Dr Gabriel Steg (Hôpital Bichat, Paris, France), who was not affiliated with the analysis, said that it is possible to misinterpret the result of observational studies given the amount of statistical "tricks" needed to balance patient characteristics. He said that any database is inherently confounded, and for this reason the results should not trump a randomized, clinical trial. The TRITON-TIMI 38 study, a trial that showed treatment with prasugrel significantly reduced the risk of ischemic events, was even larger than the TRANSLATE-ACS observational study.
"Here we have a smaller population than the actual trial, so I don't really know what to make about the conclusions with respect to efficacy," said Steg. "It is interesting to see the characteristics of patients who get the drugs."
For Wang, she said the intent is not to replace a randomized trial, because she remains a strong believer that such a setting is paramount in demonstrating the safety and efficacy of a particular therapy. "Our intent here was to really do a companion study to ask when these drugs are used in the real world, what are the outcomes?"
TRANSLATE-ACS, she added, shows that physicians are using the published data and the clinical guidelines to inform their drug selection. For example, they are using prasugrel in patients who are younger, men, and STEMI patients. "These are patients we think stand the most to gain from a more potent antiplatelet therapy and perhaps bleed less."
Dr Stephan Windecker (University Hospital Inselspital Bern, Switzerland) took a more skeptical interpretation, noting that prasugrel was used in only 25% of the patients and clopidogrel is still the preferred antiplatelet agent. For him, the data is "clear-cut" for a prasugrel benefit on the end point of ischemic events and stent thrombosis. Dr Roxana Mehran (Mount Sinai School of Medicine, New York) said that the differential rates of use in TRANSLATE might be attributable to timing and that there has likely been an increase of prasugrel use in recent years.
"There has definitely been more uptake of these more potent antiplatelet therapies," added Wang. "In the US, a lot of it is driven by socioeconomic factors as well." She noted clopidogrel is off patent and that even for insured patients, there is a large difference in copayments between the two drugs, which might have an impact on physician prescribing.

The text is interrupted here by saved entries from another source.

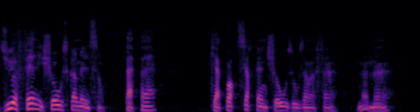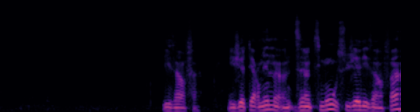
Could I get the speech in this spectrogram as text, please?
Dieu a fait les choses comme elles sont. Papa qui apporte certaines choses aux enfants, maman, les enfants. Et je termine en disant un petit mot au sujet des enfants.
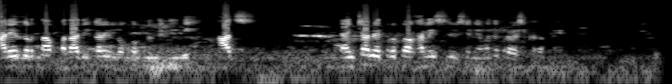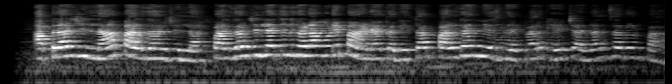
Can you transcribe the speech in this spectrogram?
कार्यकर्ता पदाधिकारी लोकप्रतिनिधी आज त्यांच्या नेतृत्वाखाली शिवसेनेमध्ये प्रवेश करत आहे आपला जिल्हा पालघर जिल्हा. पालघर जिल्ह्यातील घडामोडी पाहण्याकरिता पालघर न्यूज नेटवर्क हे चॅनल जरूर पहा.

Wang reports receiving grant/research support from AstraZeneca, Daiichi-Sankyo/Eli Lilly, Gilead, GlaxoSmithKline, the American College of Cardiology, and American Society of Nuclear Cardiology. Mehran disclosed grant support/research contracts from Regado Biosciences, Daiichi-Sankyo/Eli Lilly, and the Medicines Company and consultant fees/honoraria from Abbott Vascular, Boston Scientific, Covidien, Merck/Schering Plough, Sanofi, Osprey, AstraZeneca, and Janssen/Johnson & Johnson. Steg disclosed consultant fees/honoraria from Merck/Schering Plough, the Medicines Company, GlaxoSmithKline, Pfizer, Novartis, and AstraZeneca. Windecker disclosed research grants from Biotronik and St Jude Medical.
Heartwire from Medscape © 2014
Cite this: TRANSLATE-ACS: No MACE Benefit With Prasugrel in ACS - Medscape - Sep 18, 2014.